Each entry below must be given again word for word, with no pictures.

(DATASET ENTRIES):
..........
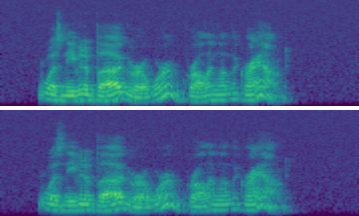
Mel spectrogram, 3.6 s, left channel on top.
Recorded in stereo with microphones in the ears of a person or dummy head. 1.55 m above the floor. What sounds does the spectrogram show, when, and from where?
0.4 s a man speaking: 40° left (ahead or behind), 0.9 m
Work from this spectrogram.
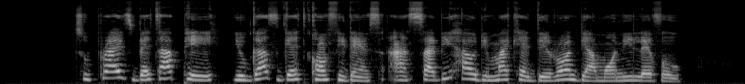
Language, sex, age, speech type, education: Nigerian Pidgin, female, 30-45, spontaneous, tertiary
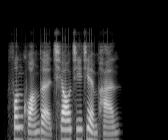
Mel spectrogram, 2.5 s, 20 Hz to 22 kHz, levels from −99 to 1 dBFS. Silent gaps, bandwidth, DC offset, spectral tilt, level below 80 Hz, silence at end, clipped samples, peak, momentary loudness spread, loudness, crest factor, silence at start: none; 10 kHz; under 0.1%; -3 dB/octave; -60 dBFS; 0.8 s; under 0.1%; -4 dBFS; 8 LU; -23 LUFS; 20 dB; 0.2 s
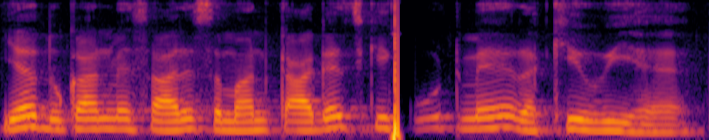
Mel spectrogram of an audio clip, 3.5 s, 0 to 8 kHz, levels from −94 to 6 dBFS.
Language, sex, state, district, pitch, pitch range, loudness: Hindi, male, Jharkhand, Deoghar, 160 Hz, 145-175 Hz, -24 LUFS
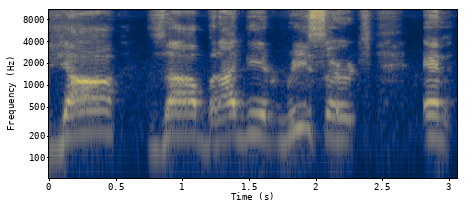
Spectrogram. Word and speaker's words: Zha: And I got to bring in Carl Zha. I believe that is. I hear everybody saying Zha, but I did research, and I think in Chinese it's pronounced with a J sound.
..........
(RESPONSE):
Mel spectrogram, 3.6 s, left channel on top.
Recorded in stereo with microphones in the ears of a person or dummy head. 1.55 m above the floor. What sounds does the spectrogram show, when, and from where?
0.4 s a man speaking: 40° left (ahead or behind), 0.9 m
Work from this spectrogram.
Language, sex, age, speech type, education: Nigerian Pidgin, female, 30-45, spontaneous, tertiary
Mel spectrogram, 2.5 s, 20 Hz to 22 kHz, levels from −99 to 1 dBFS. Silent gaps, bandwidth, DC offset, spectral tilt, level below 80 Hz, silence at end, clipped samples, peak, momentary loudness spread, loudness, crest factor, silence at start: none; 10 kHz; under 0.1%; -3 dB/octave; -60 dBFS; 0.8 s; under 0.1%; -4 dBFS; 8 LU; -23 LUFS; 20 dB; 0.2 s
Mel spectrogram of an audio clip, 3.5 s, 0 to 8 kHz, levels from −94 to 6 dBFS.
Language, sex, state, district, pitch, pitch range, loudness: Hindi, male, Jharkhand, Deoghar, 160 Hz, 145-175 Hz, -24 LUFS
Spectrogram. Word and speaker's words: Zha: And I got to bring in Carl Zha. I believe that is. I hear everybody saying Zha, but I did research, and I think in Chinese it's pronounced with a J sound.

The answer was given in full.